First of all, it’s important to understand that personal injuries which befall motorbike riders fall into the two predominant camps. The more obvious physical injuries, and the lesser acknowledged (yet equally far-reaching) psychological injuries suffered. Both outcomes can be very serious, as you can imagine.
Citing actual accident types however, and the following are recognised as prime examples of situations which can ultimately lead to motorcycle personal injury claims being filed.
- Failure to negotiate bends properly
- Collision at junctions
- Collision while overtaking
- Rider losing control of the motorcycle
But Then Just Who is Responsible for a Motorcycle Accident?
Should it be proven that an accident was caused by either another driver’s negligence or a road surface which hasn’t been repaired after receiving damage (in which case, the local council authority under whose jurisdiction said road falls under is the culpable party), then the responsibility lies with this individual or authority.

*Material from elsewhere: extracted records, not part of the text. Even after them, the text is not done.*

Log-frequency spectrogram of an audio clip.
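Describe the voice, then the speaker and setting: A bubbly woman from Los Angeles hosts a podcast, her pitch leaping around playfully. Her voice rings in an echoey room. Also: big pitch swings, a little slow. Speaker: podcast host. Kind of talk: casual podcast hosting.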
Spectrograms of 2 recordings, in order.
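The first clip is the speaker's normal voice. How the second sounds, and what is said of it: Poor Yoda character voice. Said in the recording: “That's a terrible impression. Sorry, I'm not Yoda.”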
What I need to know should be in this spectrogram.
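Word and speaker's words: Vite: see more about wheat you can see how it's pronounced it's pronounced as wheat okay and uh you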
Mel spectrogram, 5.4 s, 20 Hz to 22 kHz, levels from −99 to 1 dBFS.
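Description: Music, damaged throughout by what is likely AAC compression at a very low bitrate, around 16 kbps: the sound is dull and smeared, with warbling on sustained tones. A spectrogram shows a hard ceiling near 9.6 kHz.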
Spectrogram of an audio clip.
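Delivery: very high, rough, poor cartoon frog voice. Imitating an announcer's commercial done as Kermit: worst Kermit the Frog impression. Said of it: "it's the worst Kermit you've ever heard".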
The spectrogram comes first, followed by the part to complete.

With this in mind, it will then be up to their insurers to pay any compensation package which the victim of a motorcycle accident has made a personal injury claim for. Subject to them experiencing a physical or psychological injury as a result. In this instance, you won’t be seeking financial recompense directly from the driver.

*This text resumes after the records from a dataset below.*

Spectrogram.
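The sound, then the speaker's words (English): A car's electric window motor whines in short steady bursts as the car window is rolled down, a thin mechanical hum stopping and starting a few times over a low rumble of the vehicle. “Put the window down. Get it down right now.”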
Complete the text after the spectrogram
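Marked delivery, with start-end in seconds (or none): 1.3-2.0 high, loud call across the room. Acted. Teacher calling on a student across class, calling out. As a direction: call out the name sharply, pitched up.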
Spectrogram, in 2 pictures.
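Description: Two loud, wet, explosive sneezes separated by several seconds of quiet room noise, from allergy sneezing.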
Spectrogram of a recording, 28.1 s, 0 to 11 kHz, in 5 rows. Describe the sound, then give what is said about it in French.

As we mentioned above. It’s not just other drivers who inflict personal injury on motorcycle claimants, as sometimes poorly maintained road surfaces are at fault. Potholes are one such example of this, whereby a local council or Highways England will be held accountable.
Are There Any Other Reasons Why Motorcyclist Might Experience Personal Injuries Where Blame Isn’t Apportioned to Them?
Yes. Motorcyclists could also, potentially sustain personal injuries thanks to bike manufacturer defects. It’ not completely unheard of for riders to unwittingly injure themselves because of a faulty motorbike or component.
If and when this has been legally established, then the victim could be in a position to make a motorcycling personal injury claim against the manufacturer.
So How Do I Go About Making a Motorcycle Personal Injury Claim?
The initial part of making any personal injury claim is apportioning blame. Or more specifically; determining that the accident was not the claimant’s fault. It’s highly likely that the victim was unable to consider gathering evidence to support a future personal injury claim (including taking photographs) in the event of a motorcycle accident, understandably due to being inconvenienced then and there.
However, the police will have almost certainly attended the scene in the immediate aftermath and compiled their own circumstantial evidence as to what the cause of the incident was. This evidence is crucial when constructing a timeline of events and facts which can be later presented should a criminal case be brought. Aside from police records, any witnesses and/or CCTV footage will help paint a better picture of exactly who was to blame.
If you believe that you may have a sound case for prosecution, then you need to contact a team of personal injury claims experts. They are well placed, professionally to log the important details of your motorcycle accident, and subsequently offer support and advice every step of the way thereafter, as you build a personal injury case.
Will I Still Be Entitled to Personal Injury Compensation for a Motorbike Accident If I Accept Partial Blame?
You don’t have to be totally blameless when looking to make a personal injury claim in relation to a motorbike accident. Often courts of law will concur that riders have contributed to an accident. Possibly citing risk-taking manoeuvres or being guilty of using excessive speed. This element is referred to as ‘contributory negligence’, and if this comes to legally bear – and blame is apportioned between both parties – then any compensation amounts will be reduced accordingly.
Is There A Limit to How Long I Have to Make a Motorcycle Accident Personal Injury Claim?
Yes, there is. Traditionally, a claimant has three years in which to make their intentions known and proceed with bringing a compensation case against who they perceive to be the guilty party. Typically, a car driver or a local authority.
That said, there are occasionally some exceptions to this rule depending on individual cases.